I’ll take responsibility for…
- my blind spots and misconceptions
- being a contributor to the pain in the world
- being the person I want others to be
- leaving things better than I found them
- leaving people better than I found them
- accepting the imperfection that is simply part of being human
The following poem is a good start…
Tripping over Joy
The spiritual path is a sublime chess game with god
The Beloved has just made such a Fantastic Move
That the saint is now continually tripping over joy and bursting out in laughter and saying, “I surrender!”
Whereas, my dear, I am afraid you still think you have a thousand serious moves.
I have found this brand of surrender to be my first step into sanity upon many occasions.
Of course, that is, after I spent ions painfully plotting with perspiration over the board.
How about you? Are those furrows on your brow?
Don’t argue with me about how simplistic or sentimental this is.
Argue with your heroes.
Argue with Mandela, Lincoln, Jesus, Maya Angelou, Helen Keller, Elon Musk, or whomever.
Argue with the peacemakers and the rain makers, with the overcomers whose voices echo down through the harrowing and hallowed halls of pain, endurance, disappointment, and impossibility.
Argue with them about how your situation is different.
Good manners are made up of petty sacrifices, petty sacrifices such as…taking time to consider that:
a stranger’s discomfort is as important as our own discomfort
a co-worker’s success is as valuable as our own success
a family member’s inconvenience is as irritating as our own inconvenience
or, very specifically, what it really means to love our neighbor as ourselves
When coming face to face with my selfishness or petty thoughts of self-importance, I often feel disheartened that I have learned so little about being a good person. But, the other day, when my ego surfaced, I thought: “Well, at least I noticed!”
(Before, I wasn’t even aware that the thoughts were the essence of bad manners. So, that’s a little progress, right?)
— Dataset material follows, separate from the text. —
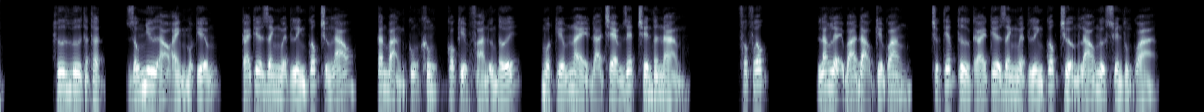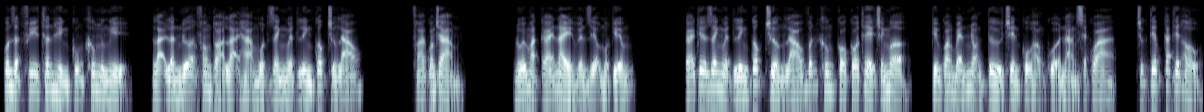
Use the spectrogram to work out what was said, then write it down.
Hư hư thật thật, giống như ảo ảnh một kiếm, cái kia danh nguyệt linh cốc trưởng lão, căn bản cũng không có kịp phản ứng tới, một kiếm này đã chém giết trên thân nàng. Phốc phốc. Lăng lệ bá đạo kiếm quang, trực tiếp từ cái kia danh nguyệt linh cốc trưởng lão ngược xuyên thủng qua. Quân giật phi thân hình cũng không ngừng nghỉ, lại lần nữa phong tỏa lại hạ một danh nguyệt linh cốc trưởng lão. Phá quan chạm đối mặt cái này huyền diệu một kiếm cái kia danh nguyệt linh cốc trưởng lão vẫn không có có thể tránh mở, kiếm quang bén nhọn từ trên cổ họng của nàng sẽ qua, trực tiếp cắt thiết hầu.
So, two friends were having lunch at a nice hotel, beside the pool. Toward the end of the meal, they both began to get nervous about who would pick up the tab, until one fellow said to the other, “Let’s both jump into the pool and whoever comes up first will pay.”
Agreeing to the plan, they jumped in…and both drowned.
That would be a sign we are taking frugality too far.
If we are constantly worried about getting stuck with a tab, who owes who what, or about getting free things from work, family, and friends, we are in danger of missing the most important ingredient of happiness–generosity.
I wish I had learned this earlier and not wasted (on money) the energy I needed for what mattered infinitely more.